● **INSTRUCTIONS TO FOLLOW**: In the entries below, find the line with "Decode the speech" and the line with "This is a spectrogram"; reproduce those two lines and all lines between them exactly, without pictures.

[[ MATERIAL PROVIDED open ]]

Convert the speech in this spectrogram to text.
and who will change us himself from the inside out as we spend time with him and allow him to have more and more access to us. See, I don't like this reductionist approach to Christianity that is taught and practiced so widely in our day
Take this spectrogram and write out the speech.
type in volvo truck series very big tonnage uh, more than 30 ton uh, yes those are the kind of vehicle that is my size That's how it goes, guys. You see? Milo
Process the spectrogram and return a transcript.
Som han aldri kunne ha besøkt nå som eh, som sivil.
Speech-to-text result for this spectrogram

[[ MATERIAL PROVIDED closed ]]
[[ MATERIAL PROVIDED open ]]

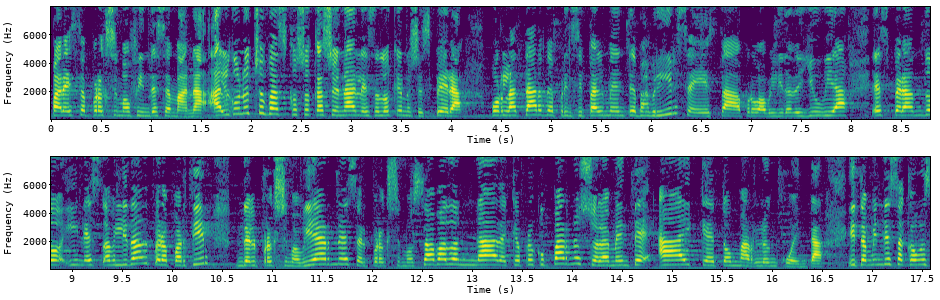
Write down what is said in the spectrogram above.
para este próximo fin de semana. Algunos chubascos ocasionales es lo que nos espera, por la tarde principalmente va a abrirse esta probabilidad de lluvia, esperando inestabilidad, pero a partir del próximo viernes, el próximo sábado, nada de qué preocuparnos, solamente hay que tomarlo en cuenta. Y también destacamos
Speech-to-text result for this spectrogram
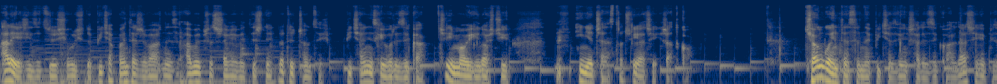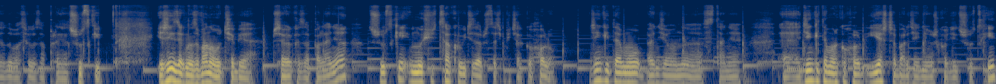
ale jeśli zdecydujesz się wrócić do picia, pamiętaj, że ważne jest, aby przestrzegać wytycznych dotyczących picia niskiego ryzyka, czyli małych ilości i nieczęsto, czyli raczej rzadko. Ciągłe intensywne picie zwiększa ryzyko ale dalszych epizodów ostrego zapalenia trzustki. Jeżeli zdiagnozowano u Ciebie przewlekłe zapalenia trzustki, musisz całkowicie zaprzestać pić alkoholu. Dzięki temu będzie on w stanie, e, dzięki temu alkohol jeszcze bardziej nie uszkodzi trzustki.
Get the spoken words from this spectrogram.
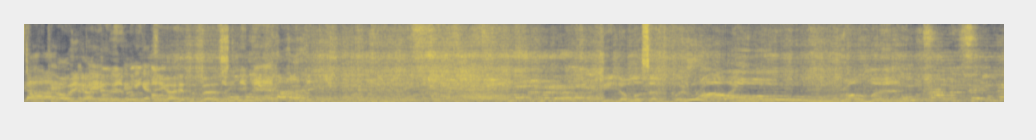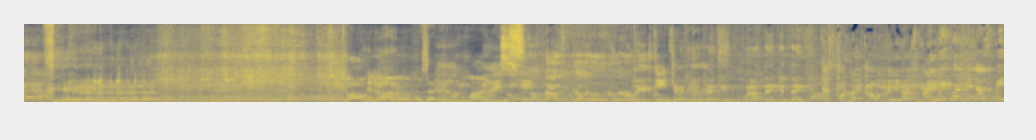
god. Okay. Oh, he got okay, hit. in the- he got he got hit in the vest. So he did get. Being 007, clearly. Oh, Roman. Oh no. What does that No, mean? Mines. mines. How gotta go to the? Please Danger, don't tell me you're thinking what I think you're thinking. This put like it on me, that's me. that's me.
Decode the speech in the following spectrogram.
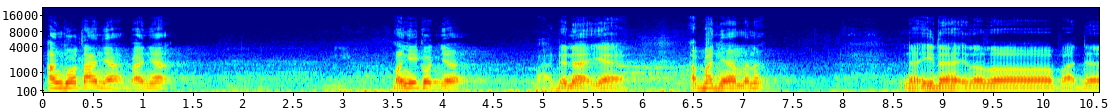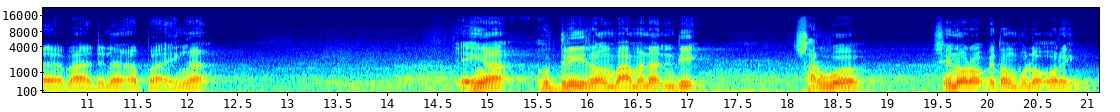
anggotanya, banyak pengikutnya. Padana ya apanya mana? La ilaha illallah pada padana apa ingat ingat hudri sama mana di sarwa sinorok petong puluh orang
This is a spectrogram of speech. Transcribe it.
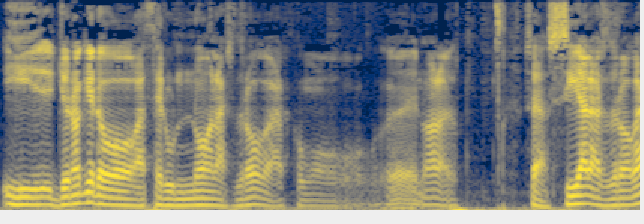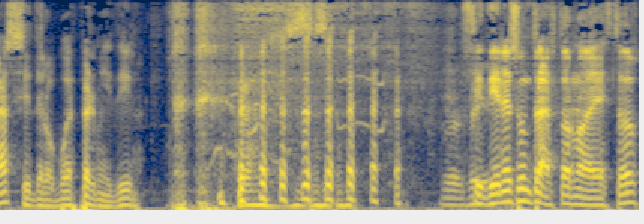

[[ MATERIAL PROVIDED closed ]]

● **YOUR RESPONSE**:
Decode the speech in the following spectrogram.
anggotanya, banyak pengikutnya. Padana ya apanya mana? La ilaha illallah pada padana apa ingat ingat hudri sama mana di sarwa sinorok petong puluh orang
This is a spectrogram of speech. Transcribe it.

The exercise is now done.